+++ Information

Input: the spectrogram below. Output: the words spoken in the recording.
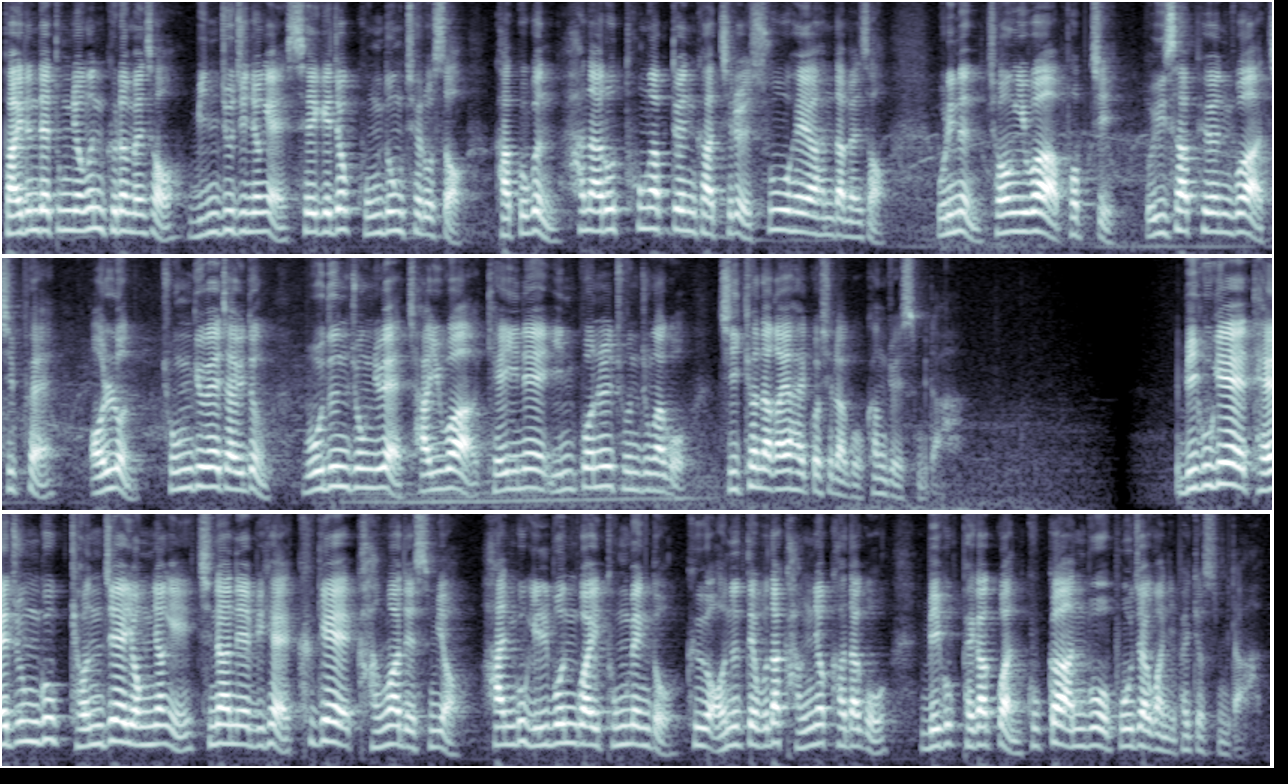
바이든 대통령은 그러면서 민주진영의 세계적 공동체로서 각국은 하나로 통합된 가치를 수호해야 한다면서 우리는 정의와 법治, 의사표현과 집회, 언론, 종교의 자유 등 모든 종류의 자유와 개인의 인권을 존중하고 지켜나가야 할 것이라고 강조했습니다. 미국의 대중국 견제 역량이 지난해에 비해 크게 강화됐으며 한국, 일본과의 동맹도 그 어느 때보다 강력하다고 미국 백악관 국가안보 보좌관이 밝혔습니다.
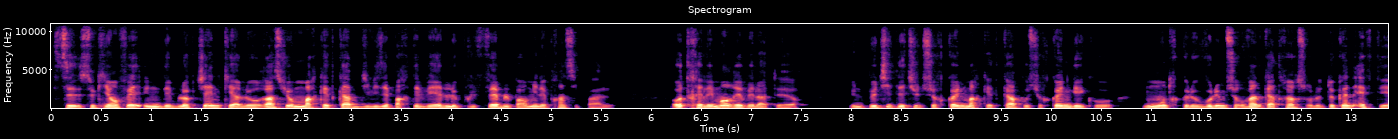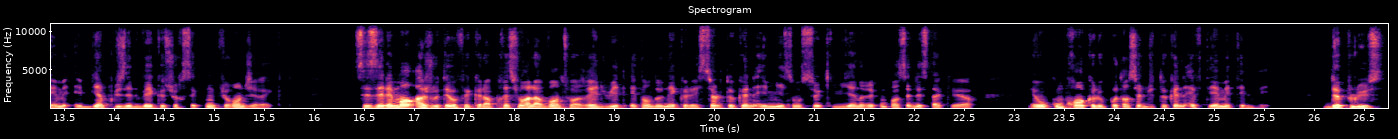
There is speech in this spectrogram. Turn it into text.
C'est ce qui en fait une des blockchains qui a le ratio market cap divisé par TVL le plus faible parmi les principales. Autre élément révélateur, une petite étude sur CoinMarketCap ou sur CoinGecko nous montre que le volume sur 24 heures sur le token FTM est bien plus élevé que sur ses concurrents directs. Ces éléments ajoutés au fait que la pression à la vente soit réduite étant donné que les seuls tokens émis sont ceux qui viennent récompenser les stackers, et on comprend que le potentiel du token FTM est élevé. De plus,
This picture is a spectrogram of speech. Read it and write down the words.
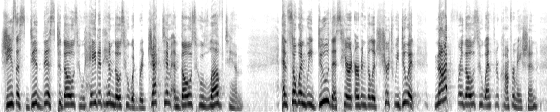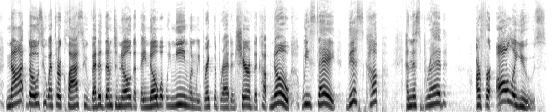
Jesus did this to those who hated him, those who would reject him, and those who loved him. And so when we do this here at Urban Village Church, we do it not for those who went through confirmation, not those who went through a class who vetted them to know that they know what we mean when we break the bread and share of the cup. No, we say this cup and this bread are for all of yous.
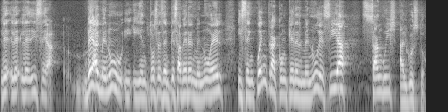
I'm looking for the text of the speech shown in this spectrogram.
le, dice, ah, ve al menú y, y, entonces empieza a ver el menú él y se encuentra con que en el menú decía sándwich al gusto.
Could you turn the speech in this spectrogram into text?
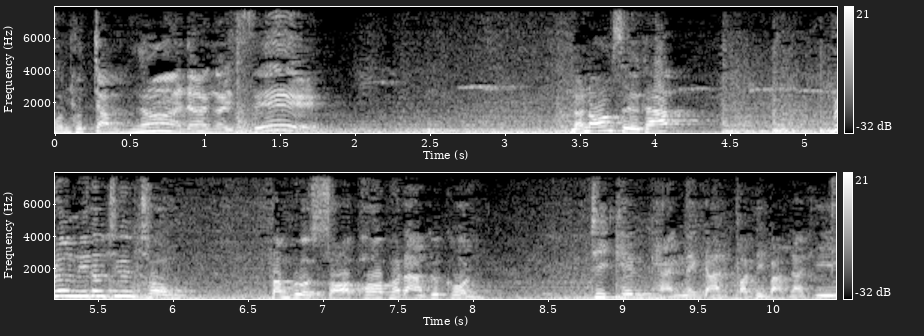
คนเขาจำหน้าได้หน่อยสิน้องๆสื่อครับ เรื่องนี้ต้องชื่นชมตำรวจสพพระรามทุกคน ที่เข้มแข็งในการปฏิบัติหน้าที่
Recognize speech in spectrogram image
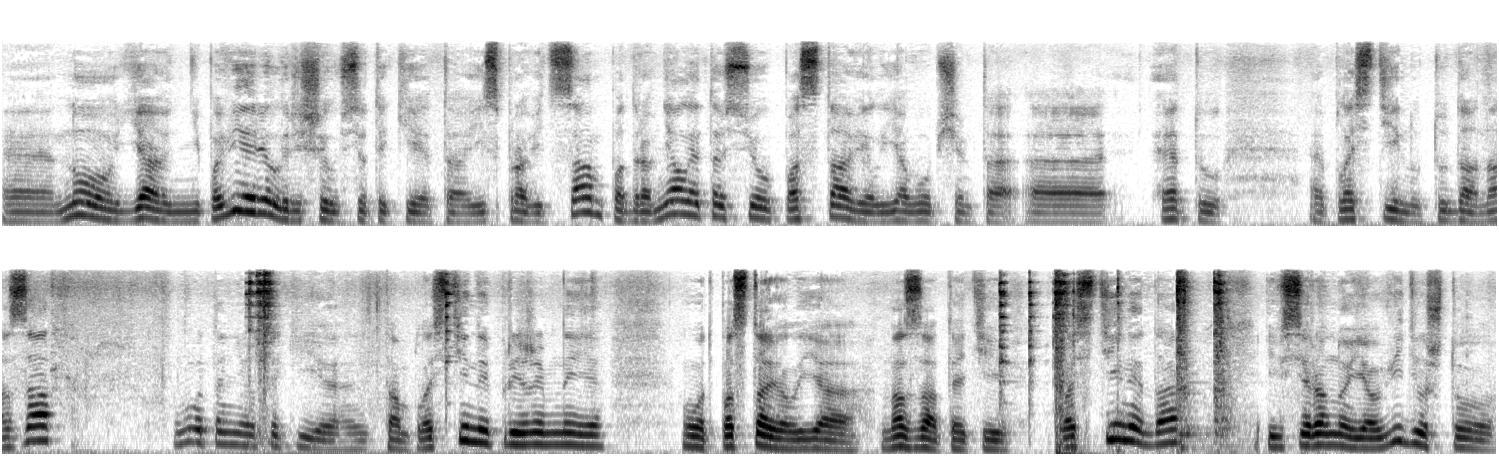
Но я не поверил, решил все-таки это исправить сам, подровнял это все, поставил я, в общем-то, эту Э, пластину туда-назад. Вот они вот такие, там пластины прижимные. Вот, поставил я назад эти пластины, да, и все равно я увидел, что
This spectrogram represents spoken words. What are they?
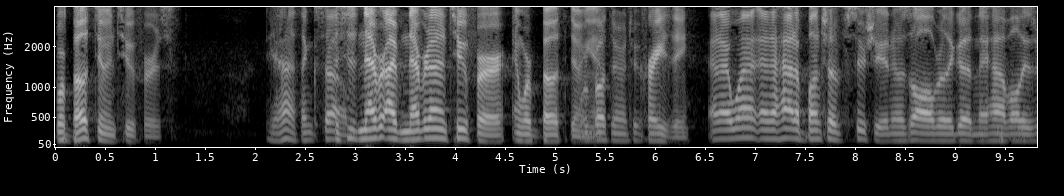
We're both doing twofers. Yeah, I think so. This is never. I've never done a twofer, and we're both doing We're it. both doing a twofer. Crazy. and I went and I had a bunch of sushi, and it was all really good. And they have all these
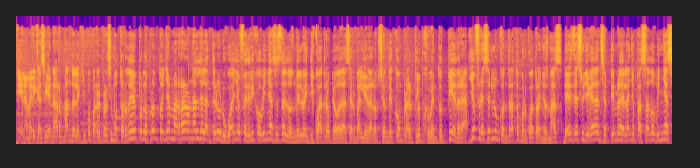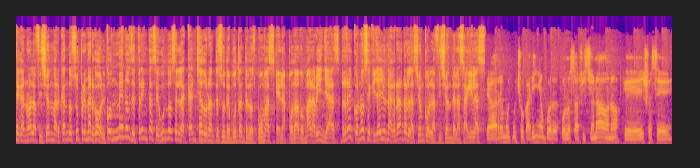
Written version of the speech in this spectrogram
En América siguen armando el equipo para el próximo torneo y por lo pronto ya amarraron al delantero uruguayo Federico Viñas hasta el 2024, luego de hacer válida la opción de compra al Club Juventud Piedra y ofrecerle un contrato por cuatro años más. Desde su llegada en septiembre del año pasado, Viñas se ganó a la afición marcando su primer gol con menos de 30 segundos en la cancha durante su debut ante los Pumas. El apodado Maravillas reconoce que ya hay una gran relación con la afición de las Águilas. Le agarré mucho cariño por, por los aficionados, ¿no? Que ellos se,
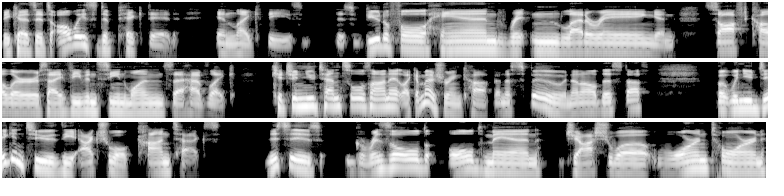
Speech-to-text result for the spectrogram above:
Because it's always depicted in like these this beautiful handwritten lettering and soft colors. I've even seen ones that have like kitchen utensils on it, like a measuring cup and a spoon and all this stuff. But when you dig into the actual context, this is grizzled old man Joshua, worn torn.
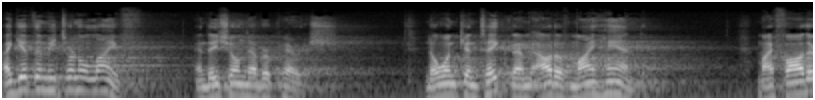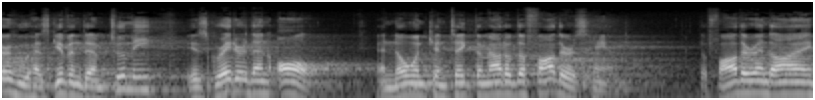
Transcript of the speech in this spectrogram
I give them eternal life, and they shall never perish. No one can take them out of my hand. My Father, who has given them to me, is greater than all, and no one can take them out of the Father's hand. The Father and I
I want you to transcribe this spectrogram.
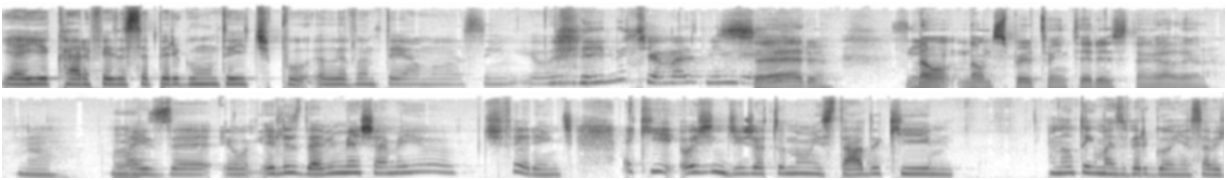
E aí o cara fez essa pergunta e, tipo, eu levantei a mão assim, eu olhei e não tinha mais ninguém. Sério? Não, não despertou interesse da galera? Não. É. Mas é, eu, eles devem me achar meio diferente. É que hoje em dia já tô num estado que não tenho mais vergonha, sabe?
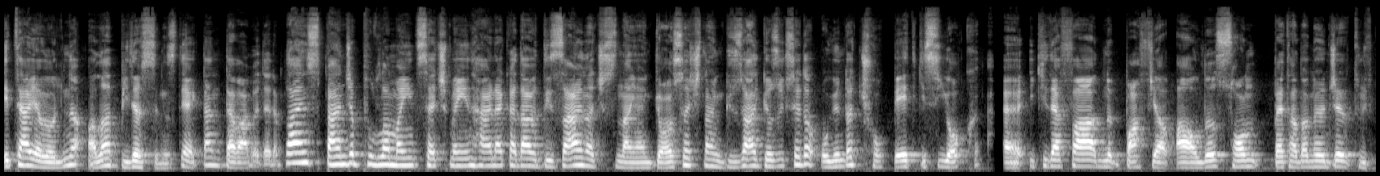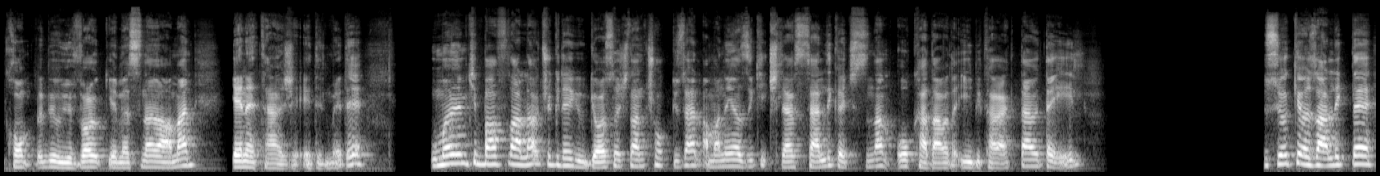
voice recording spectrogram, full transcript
Ethereum rolünü alabilirsiniz diyerekten devam edelim. Lines bence pullamayın, seçmeyin. Her ne kadar design açısından yani görsel açıdan güzel gözükse de oyunda çok bir etkisi yok. Ee, iki defa buff aldı. Son betadan önce komple bir rework yemesine rağmen gene tercih edilmedi. Umarım ki bufflarlar çünkü gibi görsel açıdan çok güzel ama ne yazık ki işlevsellik açısından o kadar da iyi bir karakter değil. Yok ki özellikle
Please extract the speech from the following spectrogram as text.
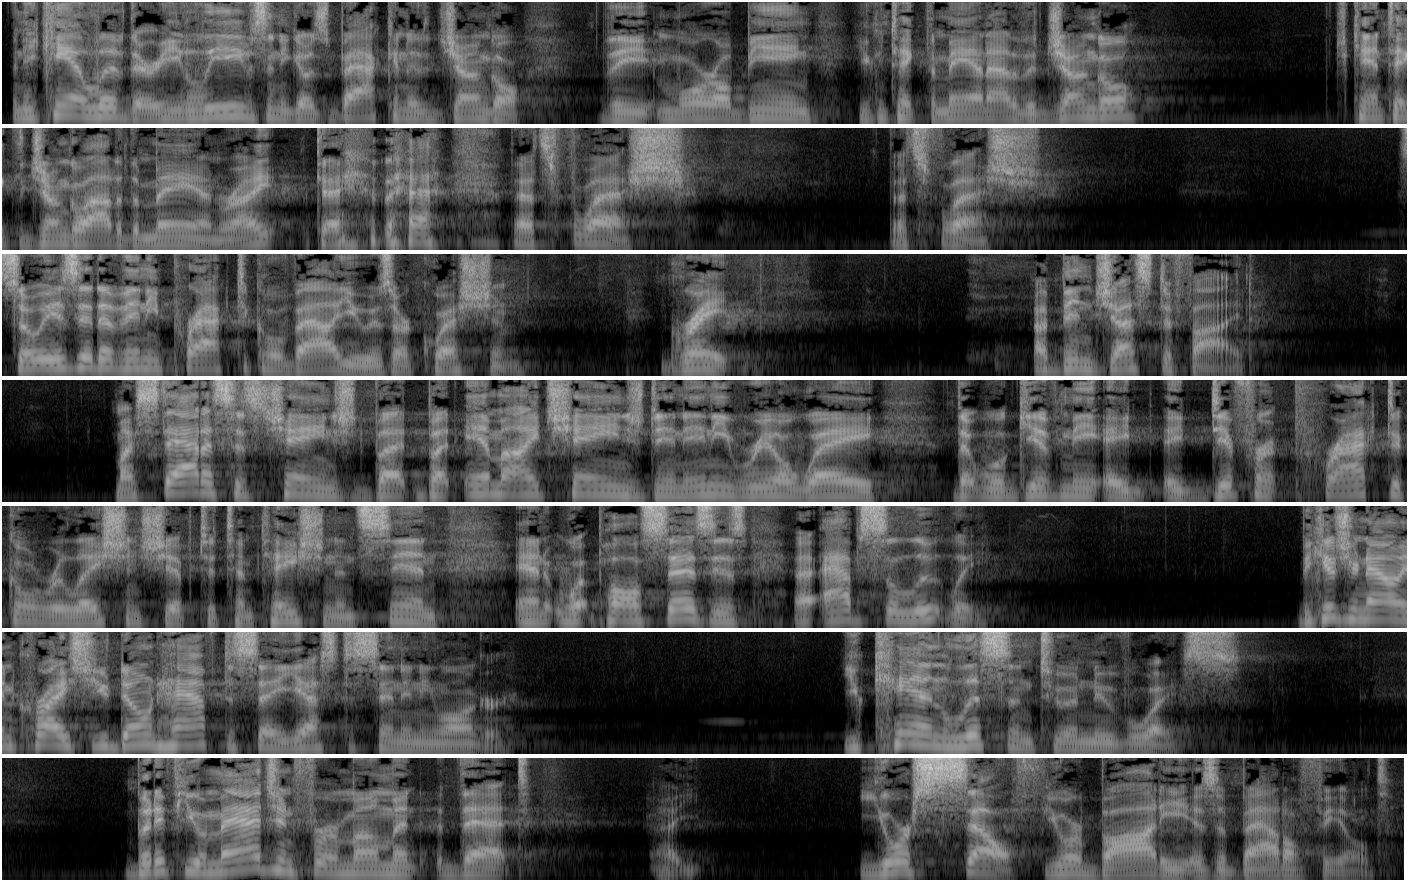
And he can't live there. He leaves and he goes back into the jungle. The moral being you can take the man out of the jungle, but you can't take the jungle out of the man, right? Okay? That, that's flesh. That's flesh. So, is it of any practical value? Is our question. Great. I've been justified. My status has changed, but, but am I changed in any real way that will give me a, a different practical relationship to temptation and sin? And what Paul says is uh, absolutely. Because you're now in Christ, you don't have to say yes to sin any longer. You can listen to a new voice. But if you imagine for a moment that uh, yourself, your body, is a battlefield,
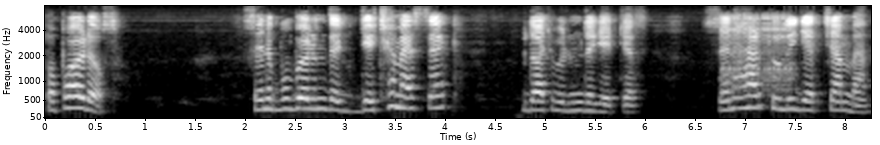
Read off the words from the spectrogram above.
Papyrus. Seni bu bölümde geçemezsek bir dahaki bölümde geçeceğiz. Seni her türlü geçeceğim ben.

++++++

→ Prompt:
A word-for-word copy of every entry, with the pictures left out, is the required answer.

→ Response:
Input: the spectrogram below. Output: the words spoken in the recording.
바이든 대통령은 그러면서 민주진영의 세계적 공동체로서 각국은 하나로 통합된 가치를 수호해야 한다면서 우리는 정의와 법治, 의사표현과 집회, 언론, 종교의 자유 등 모든 종류의 자유와 개인의 인권을 존중하고 지켜나가야 할 것이라고 강조했습니다. 미국의 대중국 견제 역량이 지난해에 비해 크게 강화됐으며 한국, 일본과의 동맹도 그 어느 때보다 강력하다고 미국 백악관 국가안보 보좌관이 밝혔습니다.
There is speech in this spectrogram. Turn it into text.
C'est ce qui en fait une des blockchains qui a le ratio market cap divisé par TVL le plus faible parmi les principales. Autre élément révélateur, une petite étude sur CoinMarketCap ou sur CoinGecko nous montre que le volume sur 24 heures sur le token FTM est bien plus élevé que sur ses concurrents directs. Ces éléments ajoutés au fait que la pression à la vente soit réduite étant donné que les seuls tokens émis sont ceux qui viennent récompenser les stackers, et on comprend que le potentiel du token FTM est élevé. De plus,
This picture is a spectrogram of speech. Read it and write down the words.
Jesus did this to those who hated him, those who would reject him, and those who loved him. And so when we do this here at Urban Village Church, we do it not for those who went through confirmation, not those who went through a class who vetted them to know that they know what we mean when we break the bread and share of the cup. No, we say this cup and this bread are for all of yous.
I'm looking for the text of the speech shown in this spectrogram.
le, dice, ah, ve al menú y, y, entonces empieza a ver el menú él y se encuentra con que en el menú decía sándwich al gusto.
Could you turn the speech in this spectrogram into text?
คนเขาจำหน้าได้หน่อยสิน้องๆสื่อครับ เรื่องนี้ต้องชื่นชมตำรวจสพพระรามทุกคน ที่เข้มแข็งในการปฏิบัติหน้าที่
Recognize speech in spectrogram image
Но я не поверил, решил все-таки это исправить сам, подровнял это все, поставил я, в общем-то, эту Э, пластину туда-назад. Вот они вот такие, там пластины прижимные. Вот, поставил я назад эти пластины, да, и все равно я увидел, что
This spectrogram represents spoken words. What are they?
We're both doing twofers. Yeah, I think so. This is never. I've never done a twofer, and we're both doing We're it. both doing a twofer. Crazy. and I went and I had a bunch of sushi, and it was all really good. And they have all these
Written version of the speech in this spectrogram
En América siguen armando el equipo para el próximo torneo y por lo pronto ya amarraron al delantero uruguayo Federico Viñas hasta el 2024, luego de hacer válida la opción de compra al Club Juventud Piedra y ofrecerle un contrato por cuatro años más. Desde su llegada en septiembre del año pasado, Viñas se ganó a la afición marcando su primer gol con menos de 30 segundos en la cancha durante su debut ante los Pumas. El apodado Maravillas reconoce que ya hay una gran relación con la afición de las Águilas. Le agarré mucho cariño por, por los aficionados, ¿no? Que ellos se,
Speech-to-text result for the spectrogram above:
Because it's always depicted in like these this beautiful handwritten lettering and soft colors. I've even seen ones that have like kitchen utensils on it, like a measuring cup and a spoon and all this stuff. But when you dig into the actual context, this is grizzled old man Joshua, worn torn.
Transcript of the speech in this spectrogram
I give them eternal life, and they shall never perish. No one can take them out of my hand. My Father, who has given them to me, is greater than all, and no one can take them out of the Father's hand. The Father and I
I want you to transcribe this spectrogram.
E aí o cara fez essa pergunta e, tipo, eu levantei a mão assim, eu olhei e não tinha mais ninguém. Sério? Não, não despertou interesse da galera? Não. É. Mas é, eu, eles devem me achar meio diferente. É que hoje em dia já tô num estado que não tenho mais vergonha, sabe?
voice recording spectrogram, full transcript
Ethereum rolünü alabilirsiniz diyerekten devam edelim. Lines bence pullamayın, seçmeyin. Her ne kadar design açısından yani görsel açıdan güzel gözükse de oyunda çok bir etkisi yok. Ee, iki defa buff aldı. Son betadan önce komple bir rework yemesine rağmen gene tercih edilmedi. Umarım ki bufflarlar çünkü gibi görsel açıdan çok güzel ama ne yazık ki işlevsellik açısından o kadar da iyi bir karakter değil. Yok ki özellikle
Please extract the speech from the following spectrogram as text.
And he can't live there. He leaves and he goes back into the jungle. The moral being you can take the man out of the jungle, but you can't take the jungle out of the man, right? Okay? That, that's flesh. That's flesh. So, is it of any practical value? Is our question. Great. I've been justified. My status has changed, but, but am I changed in any real way that will give me a, a different practical relationship to temptation and sin? And what Paul says is uh, absolutely. Because you're now in Christ, you don't have to say yes to sin any longer. You can listen to a new voice. But if you imagine for a moment that uh, yourself, your body, is a battlefield,
Read off the words from the spectrogram above.
Papyrus. Seni bu bölümde geçemezsek bir dahaki bölümde geçeceğiz. Seni her türlü geçeceğim ben.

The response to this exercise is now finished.